Why Team USA Should Worry About the Belgians
The Yanks don’t have to beat the Germans to advance, but they’ll likely have to defeat Europe’s smallest superpower.
Portugal beat Team USA 2-2 on Sunday, setting the stage for an Oedipal conflict between Jurgen Klinsmann, his dual nationals, and Germany’s powerhouse attack. Though both teams could weather a loss (a losing US Squad could withstand a close Portuguese loss or a less-close win) the Paris Peace Treaty grudge match will see the two sides competing over familiar, contested ground: Belgium. The winner of the “Group of Death” will likely play either Algeria or Russia in the first knockout stage while the second place finisher takes on the Battlefield of Europe’s “Golden Generation.”
Belgium isn’t a name that inspires terror, but ask the players in the Premier League about these names: Lukaku, Fellaini, and Hazard.

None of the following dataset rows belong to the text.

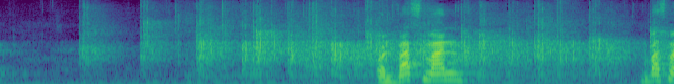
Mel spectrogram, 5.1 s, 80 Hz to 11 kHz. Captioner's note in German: Beifall BÜNDNIS 90/DIE GRÜNEN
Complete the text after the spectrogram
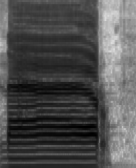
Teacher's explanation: RO di sini kita hukumi dengan ro tafkhim ro yang tebal tidak boleh dibaca dengan ro tipis kenapa karena dia adanya huruf ro yang disukunkan sebelumnya fathah panjang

The Belgian midfield and offense is stacked with young talent with massive upside and quick feet. That’s a very real concern for Team USA, which is prone to error. The Belgians would be faster than the Portuguese to capitalize on mistakes. Romalu Lukaku is a hulking finisher and his Chelsea teammate Eden Hazard is among the most dynamic players in the tournament. He’s happy dishing or going to goal.

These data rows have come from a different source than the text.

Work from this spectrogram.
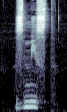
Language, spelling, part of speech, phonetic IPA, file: Ukrainian, зміст, noun, [zʲmʲist], Uk-зміст.ogg
- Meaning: 1. meaning, essence, substance 2. content, contents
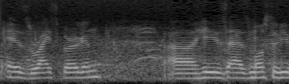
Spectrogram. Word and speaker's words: Rijsbergen: The official pronunciation of the name is Rijsbergen.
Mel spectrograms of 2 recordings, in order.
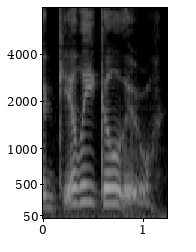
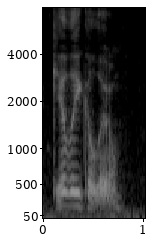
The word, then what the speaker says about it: Gillygaloo: This one is called the Gilligaloo. That's spelled G-I-L-L-Y-G-A-L-O-O. Gilligaloo.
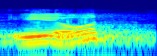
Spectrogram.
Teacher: कंठ और तालव्य की सहायता से ए और ऐ बोला जाता है।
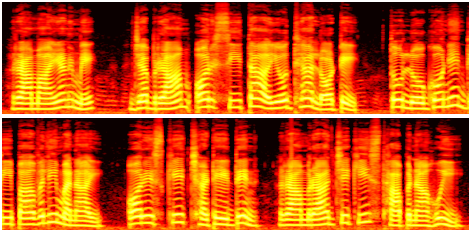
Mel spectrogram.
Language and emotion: Hindi, neutral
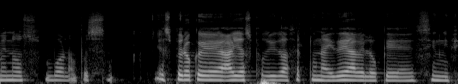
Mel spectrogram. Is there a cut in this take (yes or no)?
no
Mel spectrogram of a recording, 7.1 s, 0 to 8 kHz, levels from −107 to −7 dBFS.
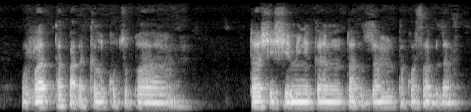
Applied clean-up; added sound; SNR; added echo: none; none; none; reverberation time 0.3 s.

Should the US squad fail to fell Germany, Michael Bradley and Kyle Beckerman will be doing some Richard Sherman-style homework on Marouane “Screech” Fellaini, the human pompom who controls pace for the Red Devils while playing offense-minded defense. It was Bradley who lost possession just prior to the last-second Portuguese equalizer. He’ll have to be stronger on the ball against the Tangier-born, 6’4” dual national. Beckerman, for his part, will have to contain and adjust to not having the worst haircut on the field.
Team USA could beat Belgium, but Klinsmann doesn’t want it to come to that. When the American boys fall behind, they fight their way back in by relying on athleticism and strength. The Belgian squad is just as athletic and probably faster. They are also hyped to the point that anything short of domination would represent failure. They are desperate in the way only dark horses turned favorites can be.

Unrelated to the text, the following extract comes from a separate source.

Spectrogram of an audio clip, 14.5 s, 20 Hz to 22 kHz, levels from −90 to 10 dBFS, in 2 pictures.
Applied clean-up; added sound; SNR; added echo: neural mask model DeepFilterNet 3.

Germany looms, but America’s new fans would do well to remember that the Group isn’t the tournament. If the squad’s fluky loss to Portugal proved anything, it’s that the Yanks can compete. The likeliest scenario is that we will be facing Belgium on July 1 in Salvador. The German game is important, but it’s also a test run. If we figure out how to stop Thomas Muller, we might – just might – have a plan for dealing with Eden Hazard.
Photos by REX USA/Greig Cowie/BPI